The idea of replacing judges with algorithms is not a new one. In 1977, Anthony D’Amato wrote a piece in the Georgia Law Review entitled “Can / Should Computers Replace Judges?” He suggested that there could be benefits to society from the saving in costs arising from the use of computers, as well as the removal of uncertainty from certain court decisions. He wrote: ‘A diminution in the trappings of law may signify greater equality before the law and greater delivery of the equal protection of the law to poor people.’
Notwithstanding the enormous developments in computing in the intervening forty years, it does not seem that any country has taken the bold step of passing its legal decisions to computers. A high-profile case in the US state of Wisconsin has led many to suggest that such an approach was dangerous. In Wisconsin v. Loomis (2017), an ‘algorithmic assessment program’ called Correctional Offender Management Profiling for Alternative Sanctions (COMPAS) was used by the court in a sentencing decision.
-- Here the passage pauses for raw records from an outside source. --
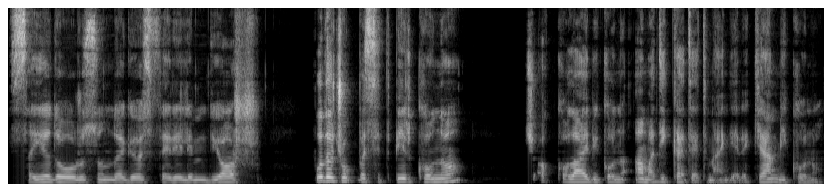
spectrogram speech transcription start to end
sayı doğrusunda gösterelim diyor. Bu da çok basit bir konu. Çok kolay bir konu ama dikkat etmen gereken bir konu.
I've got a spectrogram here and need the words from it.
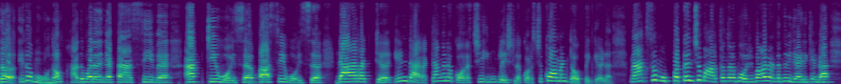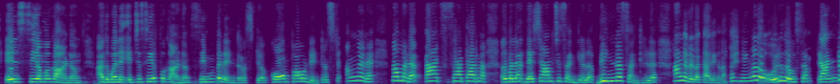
ദ ഇത് മൂന്നും. അതുപോലെ തന്നെ passive active voice passive voice direct indirect അങ്ങനെ കുറച്ച് ഇംഗ്ലീഷിൽ കുറച്ച് കോമൺ ടോപ്പിക്കുകൾ മാക്സിമം മുപ്പത്തഞ്ച് മാർക്ക് എന്ന് പറയുമ്പോൾ ഒരുപാടുണ്ടെന്ന് വിചാരിക്കേണ്ട. എൽ സി എം കാണും. അതുപോലെ എച്ച് സി എഫ് കാണും സിമ്പിൾ ഇൻട്രസ്റ്റ് കോമ്പൗണ്ട് ഇൻട്രസ്റ്റ് അങ്ങനെ നമ്മുടെ മാത്സ് സാധാരണ അതുപോലെ ദശാംശ സംഖ്യകൾ ഭിന്ന സംഖ്യകൾ അങ്ങനെയുള്ള കാര്യങ്ങൾ അപ്പം നിങ്ങൾ ഒരു ദിവസം രണ്ട്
The COMPAS programme was not of a legal nature, however, but was designed to predict the rate of recidivism based on publicly available information. The main objection to the programme was that its methodology was a proprietary trade secret that could not be accessed by the offender prior to sentence. The Wisconsin Supreme Court held that it did not violate Mr Loomis’s due process rights, provided that any report that relied on COMPAS included a number of warnings for the judge who considered it.
Could an algorithm be developed that actually assisted, for example, sentencing decisions, or personal injuries assessments? Several thousand sentencing decisions are made in Ireland every year, that rely on a relatively predictable considerations, including: the offence itself; the maximum available sentence; the impact of the offence on the victim(s); the age and stage in life of the offender; any history of substance abuse; any previous offences; the other people likely to be affected by the sentencing decision; the sentences handed down to any co-accused; whether (or when) a plea of guilty was entered; whether the offender shows remorse; and whether he or she is likely to re-offend. Unlike the UK, where there are sentencing guidelines, in Ireland there is often perceived to be quite a disparity in the sentences handed down for particular offences.
It seems probable that a programme could be developed that assimilated all of the sentencing decisions made each year, and the various considerations involved, then applied them to each new case. Such an algorithm could be of value to judges, and to the solicitors and barristers in the case, if it were publicly available and had a comprehensible methodology. For example, having considered the ‘inputs’ in a particular sentencing decision, it could identify the five or six previous decisions most relevant to the case at hand.
Such a programme might have other advantages. It would probably identify ‘outlier’ judges who were particularly light or harsh in their sentencing decisions. It might also indicate whether there were any bias in the system based on ethnicity, class or gender.
The danger would be if any decision were left to the programme itself. Nobody wants decisions of such magnitude to be made by a computer programme alone. While an algorithm could assist in the decision-making process, the decision itself would have to be made by a person.
First Published in Law Ireland in May 2018